Tom Yawkey buys Red Sox
The first two slides paint an ugly portrait of Tom Yawkey and decisions that based on our perspective are quite questionable, but the reality is Yawkey saved the team. Without Yawkey there would likely be a Red Sox team, but not in Boston. They were dead broke, with a wrecked ballpark, no fans, and a history of baseball cellar-dwelling when a 30-year-old Yawkey inherited his uncle’s wealth.
Yawkey bought the team in 1933 for a paltry $1.25 MM, but this was an age when the country was mired in the Great Depression and baseball was not excluded from the misery. How bad was it for the Red Sox? In 1926 part of the park burned down and was not rebuilt. The team had just finished a 43-111 season that was symptomatic of performances since the team was gutted more than a decade earlier.
Yawkey got to work and the first major construction was not the lineup – that would come later – but the playground. Fenway Park was going to be rebuilt almost from the ground up. In the middle of construction, another fire occurred, but this was Yawkey and Yawkey had something else to burn – money. Double shifts and get the job done.

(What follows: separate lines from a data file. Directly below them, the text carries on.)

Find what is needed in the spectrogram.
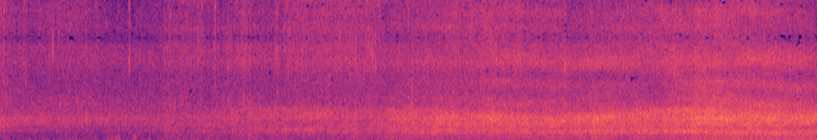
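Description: Road traffic noise from a vehicle approaching on the highway: a steady tyre and engine rush that grows louder through the second half, over light wind on the microphone.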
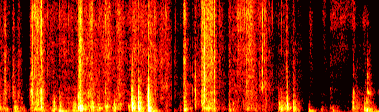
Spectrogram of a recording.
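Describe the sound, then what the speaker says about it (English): A Turtles candy wrapper being unwrapped, giving close, irregular crinkling and tearing bursts that come and go over a few seconds with short quiet gaps. "Okay, now that I've unwrapped this,"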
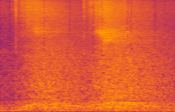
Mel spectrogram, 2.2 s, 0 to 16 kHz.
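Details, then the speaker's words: 1974 or 1975 Pontiac Grand Ville V8 with a timing issue, running rich at start: revs up and settles back smoothly over a steady rumble, no hesitation; acceleration fine, timing thought too far advanced. "and it seems like the acceleration is pretty on point. I think it's just too far advanced for the most part from when I first heard it."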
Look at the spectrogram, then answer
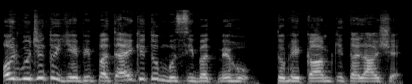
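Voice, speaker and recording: A man voicing a vengeful witch ghost in a cartoon horror tale, coaxing and commanding with drawn-out words. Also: fairly high pitch, animated. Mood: commanding, bargaining. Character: vengeful female witch ghost, eerily inviting, bargaining. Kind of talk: cartoon horror moral story.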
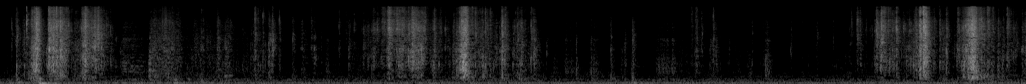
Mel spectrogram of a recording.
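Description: Plastic cello wrappers of 2019-20 Panini Prizm basketball card packs crinkling and tearing as they are handled and ripped open. The louder rustling comes in three bursts: at the start, about four seconds in, and near the end.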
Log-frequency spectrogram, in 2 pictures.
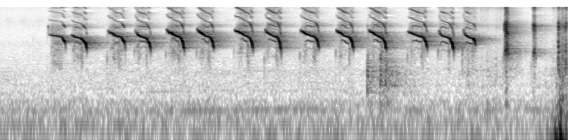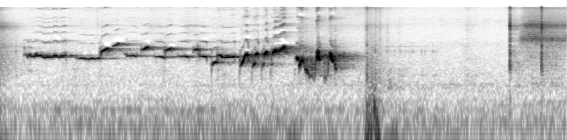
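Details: Medan white-rumped shama singing gacor, full of fill-in phrases: over a dozen rapid identical chipping notes in a fast even series, then a lower fluting warble of wavering whistles rising toward a burst.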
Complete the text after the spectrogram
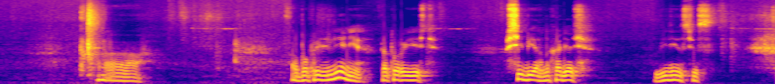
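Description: A middle-aged man speaks calmly and close by, in short phrases with pauses.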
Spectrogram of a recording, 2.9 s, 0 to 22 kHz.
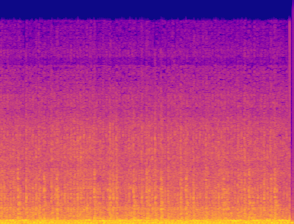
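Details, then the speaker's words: MK5 VW GTI Fahrenheit Edition with 220k miles has a loud, rough idle with a coarse rattle in the low rumble until shutdown. The noise comes from the flywheel, and the oil filter housing was also leaking oil. "now as you guys will have seen that terrible terrible noise that it was making was coming from the flywheel so that's not goo"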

The new and improved park – if you call those troughs in the men’s room state of the art – needed something on the field. The depression offered opportunities since other notable franchises were wallowing in debt and despair. In trades that were cash payments, Yawkey secured talent and not just any talent. Lefty Grove and Jimmie Foxx came to Boston among others.

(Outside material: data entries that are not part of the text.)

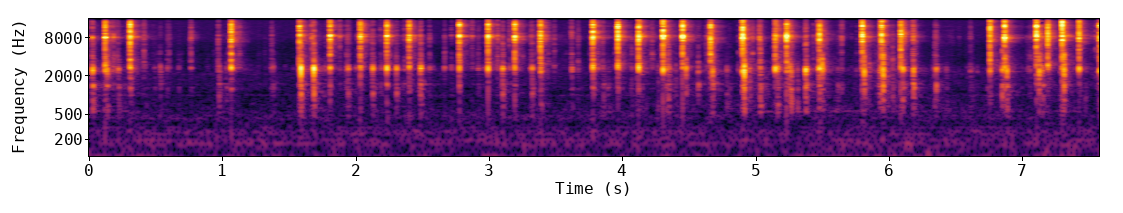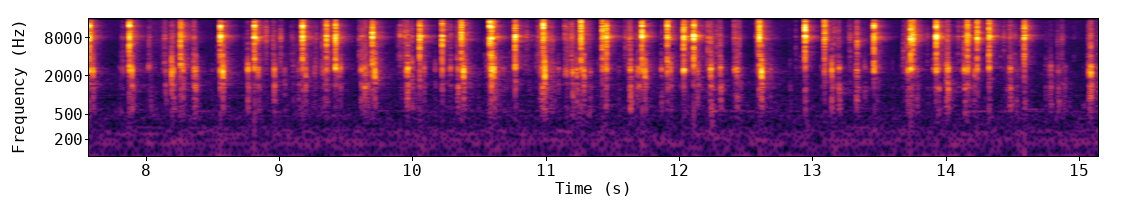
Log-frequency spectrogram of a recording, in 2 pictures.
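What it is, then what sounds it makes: Mechanical keyboard with plastic keycaps. Both hands type rapidly with their fingertips on a full-size RGB backlit mechanical computer keyboard with plastic keycaps on a hollow housing, lying flat. The result is a fast, uneven stream of bright, crisp key clacks that die away almost instantly, over a quiet background.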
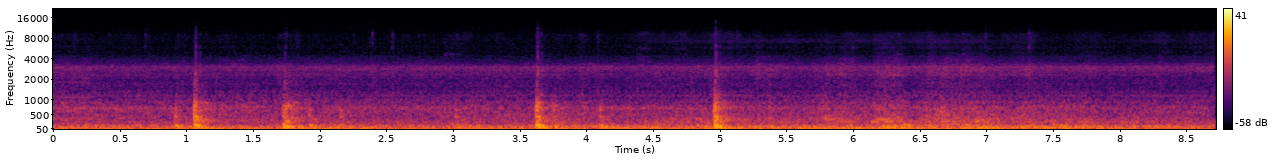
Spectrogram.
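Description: Moving passenger train heard from inside the carriage: a steady low rumble of the wheels on the track, with four sharp knocks about 1, 2, 3.5 and 5 seconds in.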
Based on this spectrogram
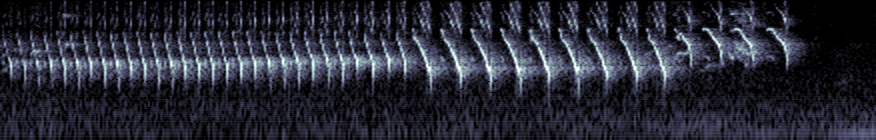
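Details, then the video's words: Canary tutor song for teaching young birds: a long, fast, even trill of repeated buzzy notes that shifts into sharper, higher sweeping notes before stopping abruptly. "Masteran burung kenari paud biar gacor"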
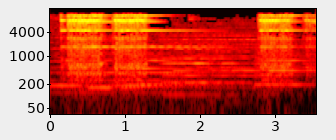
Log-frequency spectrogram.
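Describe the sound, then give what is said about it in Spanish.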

The history of Yawkey is notorious as far as using money as a potential panacea for losing. The Red Sox reportedly had the highest payroll, spent lavishly on bonus players, and later dove full force into free agency. If a player had a price tag Yawkey would meet it.

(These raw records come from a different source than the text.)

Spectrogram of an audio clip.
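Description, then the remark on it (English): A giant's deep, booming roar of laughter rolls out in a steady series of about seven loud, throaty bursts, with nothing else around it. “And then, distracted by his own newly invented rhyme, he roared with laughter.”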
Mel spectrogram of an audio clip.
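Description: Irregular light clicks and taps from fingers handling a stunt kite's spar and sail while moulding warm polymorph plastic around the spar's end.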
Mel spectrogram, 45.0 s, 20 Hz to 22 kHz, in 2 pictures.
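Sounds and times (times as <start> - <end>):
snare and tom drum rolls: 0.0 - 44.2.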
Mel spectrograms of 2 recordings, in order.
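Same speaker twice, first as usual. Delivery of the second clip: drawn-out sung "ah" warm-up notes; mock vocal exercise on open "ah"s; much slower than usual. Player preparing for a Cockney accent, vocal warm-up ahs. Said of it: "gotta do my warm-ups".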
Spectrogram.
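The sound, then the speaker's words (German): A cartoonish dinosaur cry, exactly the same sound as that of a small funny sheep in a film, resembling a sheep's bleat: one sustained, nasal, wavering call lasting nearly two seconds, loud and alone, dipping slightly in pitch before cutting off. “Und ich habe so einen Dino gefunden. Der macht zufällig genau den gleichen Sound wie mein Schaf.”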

The reinvigorating of the franchise in 1967 after several years of stagnation set in motion a mentality that exists today. The Red Sox invariably – even in their latest cost management phase – remains among the élite in payroll expenditures. The team also has returned to its roots of the early 20th century with Royal Rooters by the millions – all made possible by Yawkey.